Among panelists were ILSR’s Kennedy Smith (Senior Researcher, Independent Business initiative) and Christopher Mitchell (Director, Community Broadband Networks initiative). They were joined by Donna Grambrell (President/CEO Appalachian Community Capital), Tony Hernandez (Director, Dudley Neighbors, Inc.), and Marjorie Kelly (Executive Vice President, The Democracy Initiative)
Kennedy talked about a recent ILSR report showing the variety of responses available to communities and states to protect small business and ensure a more equitable outcome for economic recovery. Christopher talked about the variety of ways local ownership of information infrastructure can help small business weather a pandemic, but also set up communities for success in fostering business and commercial districts that attract talent, capital, and residents for the next decade.
The other panelists touched on models for preserving local business ownership through temporary equity actions via “economic preservation funds,” the outsized impact of the pandemic on minority-owned businesses and how to help, and the formation of community land trusts to combat gentrification and land speculation.
Watch the recording below.
Built in 2008 with an eye toward the future and operated with local priorities in mind, Greenlight has a long track record of putting people first. In a new case study, the Institute for Local Self-Reliance explores the wide-ranging community benefits of Greenlight, the city-owned Fiber-to-the-Home network in Wilson, North Carolina.
The case study details how it has been able to quickly adapt and expand service during the pandemic, as well as the host of advantages and overall value brought to the city over the last decade in education, equity, and economic development. For example:
Access for All
- In 2016, Greenlight began a partnership with the Wilson Housing Authority (WHA) to connect hundreds of public housing residents to $10/month low-cost fast Internet access.
- The network targets barriers to service adoption that go beyond cost, including a flexpay system which allows users to prepay for Internet access instead of requiring large deposits or a credit check. It also allows users to load funds into their account for individual days of network access.
- Greenlight has been named as a key factor in Wilson’s economic revitalization.
- Wilson’s fiber infrastructure has helped local businesses succeed and is a factor in the relocation of new companies to the area. In 2019, Wilson was ranked the 10th best small city in the country to start a business.
- In 2016, Greenlight began co-sponsoring the GigEast Exchange Conference. The GigEast Exchange serves as a technology hub, incubator, and networking space for everyone in the community.

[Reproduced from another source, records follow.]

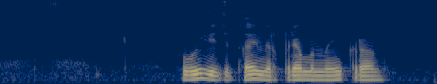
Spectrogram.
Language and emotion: Russian, neutral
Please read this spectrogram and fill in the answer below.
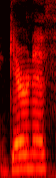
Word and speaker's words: Gaernith: week with Zara's name there are probably a million and a half ways to pronounce Karen in this name so feel free to pronounce it how you please I myself pronounced it at least three different ways before since I created her finally settling on Garen s and that's because that's my preference so let's get on with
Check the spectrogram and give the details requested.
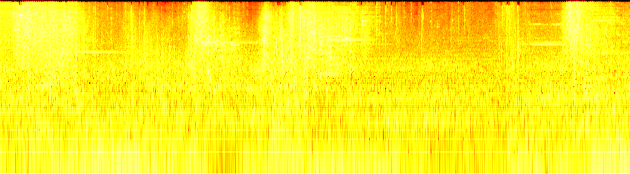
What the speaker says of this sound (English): That's bad. That's the explosion.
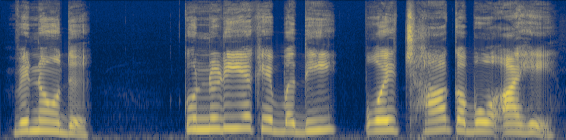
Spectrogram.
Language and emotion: Sindhi, neutral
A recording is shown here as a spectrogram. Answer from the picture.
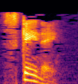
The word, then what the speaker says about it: skene: the word for tabernacle or temporary tent is skene. How would we spell that? S-K-E-N-E, I guess.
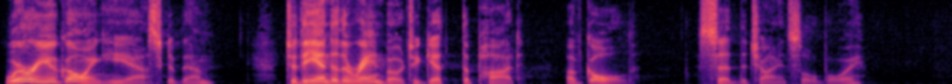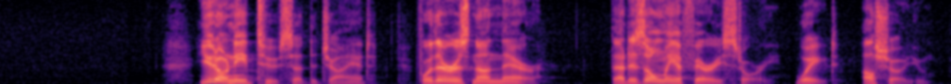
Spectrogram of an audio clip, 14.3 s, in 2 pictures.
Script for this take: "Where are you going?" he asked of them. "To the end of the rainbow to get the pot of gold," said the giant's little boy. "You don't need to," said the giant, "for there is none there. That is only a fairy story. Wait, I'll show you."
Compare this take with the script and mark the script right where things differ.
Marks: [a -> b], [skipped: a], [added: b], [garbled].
"Where are you going?" he asked of them. "To the end of the rainbow to get the pot of gold," said the giant's little boy. "You don't need to," said the giant, "for there is none there. That is only a fairy story. Wait, I'll show you."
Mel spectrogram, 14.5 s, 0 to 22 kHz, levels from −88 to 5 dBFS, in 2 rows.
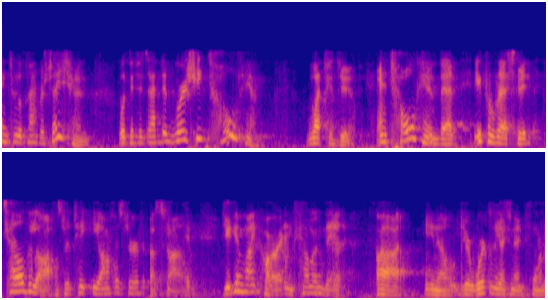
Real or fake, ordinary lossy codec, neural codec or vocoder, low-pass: fake; Opus, 32 kbps; codec, 24 kHz, 1.5 kbps, HILCodec; 5.4 kHz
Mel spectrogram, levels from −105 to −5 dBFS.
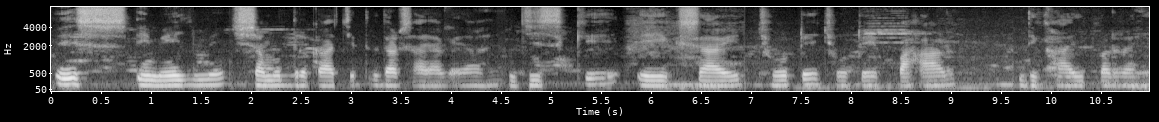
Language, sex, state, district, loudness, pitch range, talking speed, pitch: Hindi, male, Uttar Pradesh, Varanasi, -25 LUFS, 130-155 Hz, 105 wpm, 140 Hz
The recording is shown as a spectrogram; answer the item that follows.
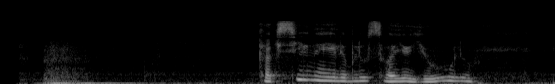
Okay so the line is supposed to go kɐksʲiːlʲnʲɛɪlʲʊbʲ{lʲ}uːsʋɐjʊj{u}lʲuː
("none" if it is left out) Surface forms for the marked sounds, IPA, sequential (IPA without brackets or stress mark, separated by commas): lʲ, uː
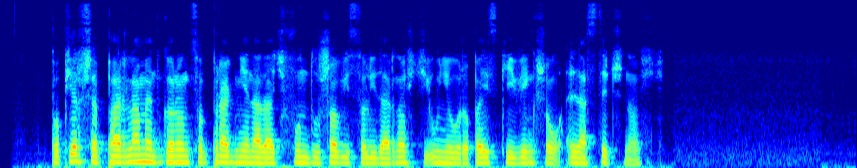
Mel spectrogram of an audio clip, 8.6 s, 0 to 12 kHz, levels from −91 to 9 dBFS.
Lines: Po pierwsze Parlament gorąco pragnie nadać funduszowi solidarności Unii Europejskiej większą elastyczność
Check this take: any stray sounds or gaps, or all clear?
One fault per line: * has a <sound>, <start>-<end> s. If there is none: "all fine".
all fine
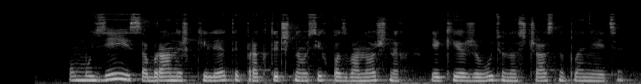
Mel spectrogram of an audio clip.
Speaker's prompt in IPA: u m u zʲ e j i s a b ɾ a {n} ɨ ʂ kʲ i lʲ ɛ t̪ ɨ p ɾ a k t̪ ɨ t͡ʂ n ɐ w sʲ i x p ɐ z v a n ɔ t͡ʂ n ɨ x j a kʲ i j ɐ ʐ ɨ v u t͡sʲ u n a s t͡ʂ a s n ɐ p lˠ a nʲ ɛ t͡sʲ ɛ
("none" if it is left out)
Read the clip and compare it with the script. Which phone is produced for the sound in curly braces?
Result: n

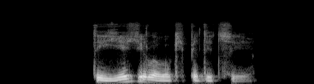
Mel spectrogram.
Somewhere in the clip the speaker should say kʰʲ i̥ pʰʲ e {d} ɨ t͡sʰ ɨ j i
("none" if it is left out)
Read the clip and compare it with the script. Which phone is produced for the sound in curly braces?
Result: d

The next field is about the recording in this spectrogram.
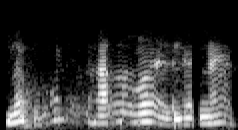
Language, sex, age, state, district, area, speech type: Assamese, male, 18-30, Assam, Lakhimpur, rural, conversation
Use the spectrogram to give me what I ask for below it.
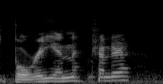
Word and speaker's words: Borean Tundra: Or was it Boring Tundra? Might have been Boring Tundra. – I think you're mispronouncing that. It's Borean Tundra.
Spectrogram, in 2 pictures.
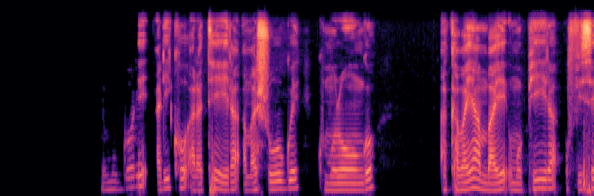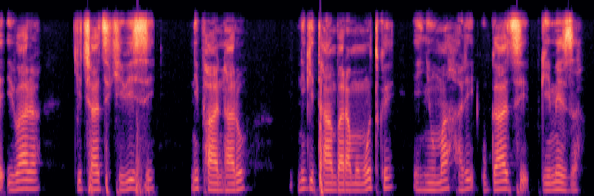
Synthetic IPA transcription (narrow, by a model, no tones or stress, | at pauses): numuɡo̞ɾe̞aɾikʰo̞ʔa̰ɾatʰe̞ːɾa̰ʔamaʃuːɡwe̞ | kʰumuɾoːŋɡo̞ | akʰaβajaːmbaje̞ʔumupʰiːɾaufise̞̰ʔiβaɾa | ɾɟit͡ʃaːt͡si̥kʰiβisi | nipʰaːn̥haɾo̞ | niɡitʰaːmbaɾamumutwe̞ | iɲumahaɾiub̚ɡaːt͡sḭb̚ɡiːme̞za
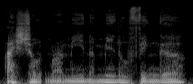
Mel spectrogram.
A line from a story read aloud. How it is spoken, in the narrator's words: whispered in my ear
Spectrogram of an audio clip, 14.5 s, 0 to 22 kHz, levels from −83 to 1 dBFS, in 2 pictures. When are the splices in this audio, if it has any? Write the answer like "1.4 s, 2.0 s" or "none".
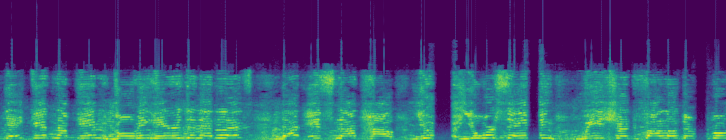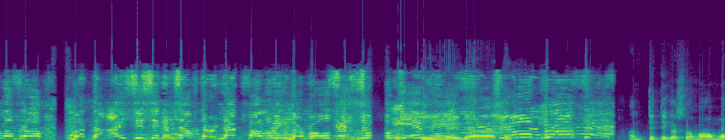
13.4 s

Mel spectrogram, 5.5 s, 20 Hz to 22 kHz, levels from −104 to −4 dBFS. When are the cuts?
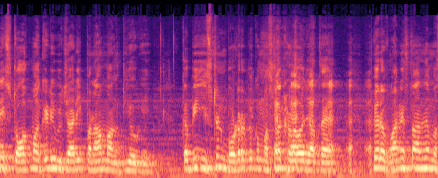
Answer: none

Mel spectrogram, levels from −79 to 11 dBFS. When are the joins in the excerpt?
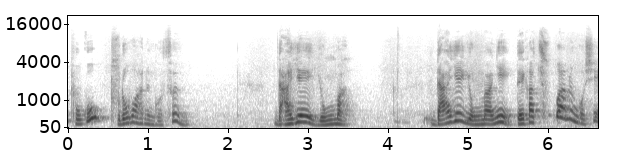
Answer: none

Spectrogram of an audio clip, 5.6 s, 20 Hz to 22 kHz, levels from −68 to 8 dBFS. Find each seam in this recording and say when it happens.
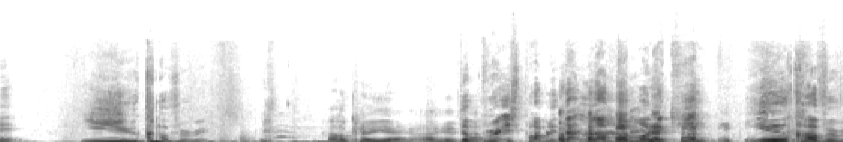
none

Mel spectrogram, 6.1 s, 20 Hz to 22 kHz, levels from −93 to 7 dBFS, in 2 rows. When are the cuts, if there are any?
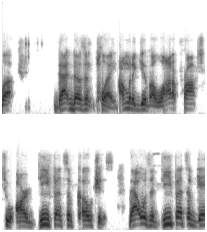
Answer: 1.7 s

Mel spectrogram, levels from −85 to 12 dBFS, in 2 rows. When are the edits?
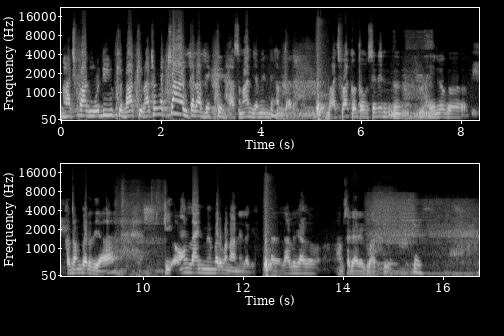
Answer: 5.1 s, 12.5 s

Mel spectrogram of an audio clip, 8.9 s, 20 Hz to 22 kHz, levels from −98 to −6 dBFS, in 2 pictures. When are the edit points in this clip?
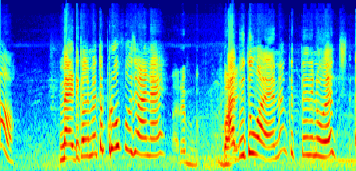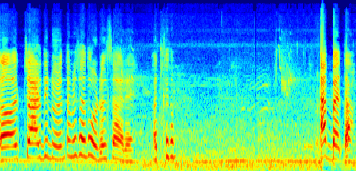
none

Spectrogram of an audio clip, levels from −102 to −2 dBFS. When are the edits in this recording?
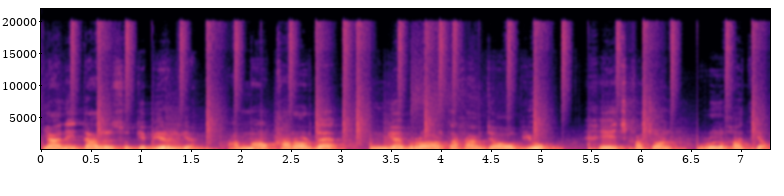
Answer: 5.3 s

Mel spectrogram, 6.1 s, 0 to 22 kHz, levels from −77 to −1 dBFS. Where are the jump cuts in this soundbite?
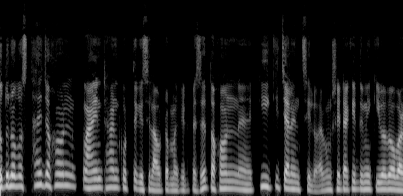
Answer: none

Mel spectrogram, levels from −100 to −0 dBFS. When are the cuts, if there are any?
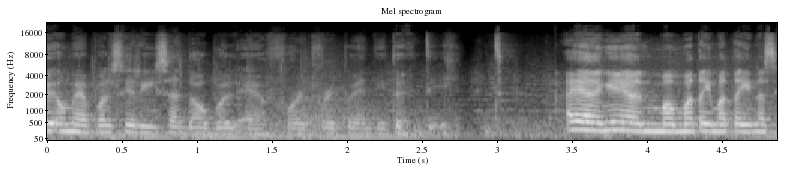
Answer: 3.4 s

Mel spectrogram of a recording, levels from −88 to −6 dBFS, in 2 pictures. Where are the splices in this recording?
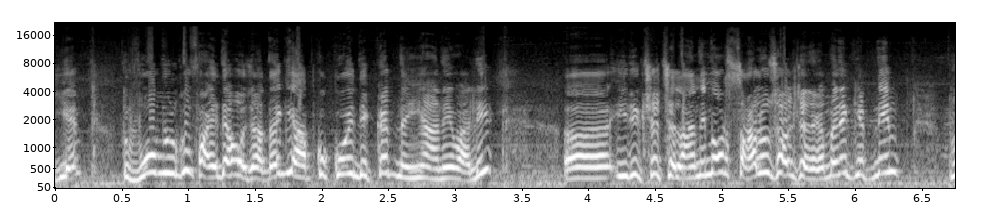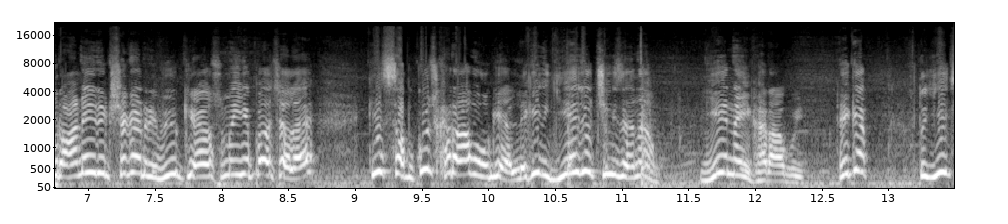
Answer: none

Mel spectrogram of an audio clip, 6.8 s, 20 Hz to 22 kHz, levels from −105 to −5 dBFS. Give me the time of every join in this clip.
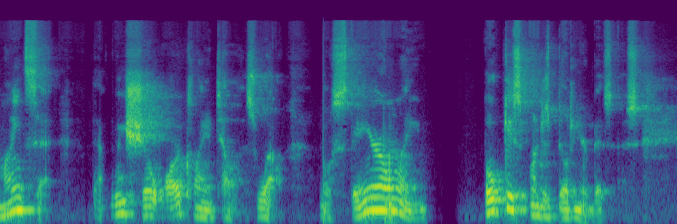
3.2 s

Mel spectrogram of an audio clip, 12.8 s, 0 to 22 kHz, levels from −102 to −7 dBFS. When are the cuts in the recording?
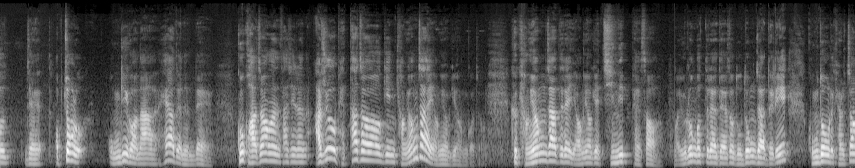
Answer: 10.1 s

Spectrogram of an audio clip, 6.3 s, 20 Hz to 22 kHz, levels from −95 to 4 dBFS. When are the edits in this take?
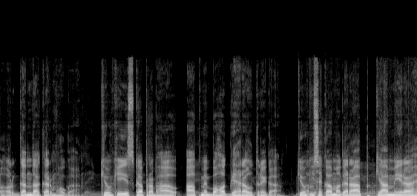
4.6 s

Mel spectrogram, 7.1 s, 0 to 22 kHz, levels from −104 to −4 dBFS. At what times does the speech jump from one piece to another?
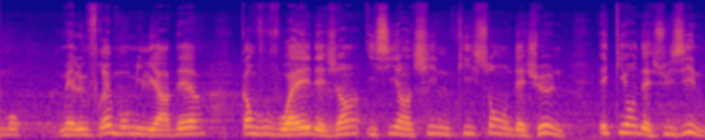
none

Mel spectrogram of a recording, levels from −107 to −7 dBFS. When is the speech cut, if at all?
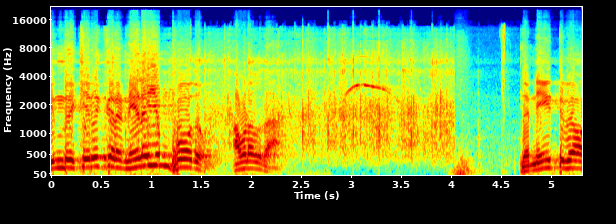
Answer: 4.0 s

Residents in the village of Tupper Lake, New York, will soon enjoy a municipally owned broadband option to get online. With the awarding of a grant by the Northern Border Regional Commission matched by local funds, a hybrid Fiber-to-the-Home (FTTH) and fixed wireless network will bring faster speeds and more reliable service to homes and businesses in the northern part of the Empire State by the middle of next summer.
The village of Tupper Lake (which sits within the boundaries of the town of Tupper Lake) is located in the foothills of the Adirondack Mountains not too far from Lake Placid. It’s an overwhelmingly rural area, and a little more than 3,500 people call the village home.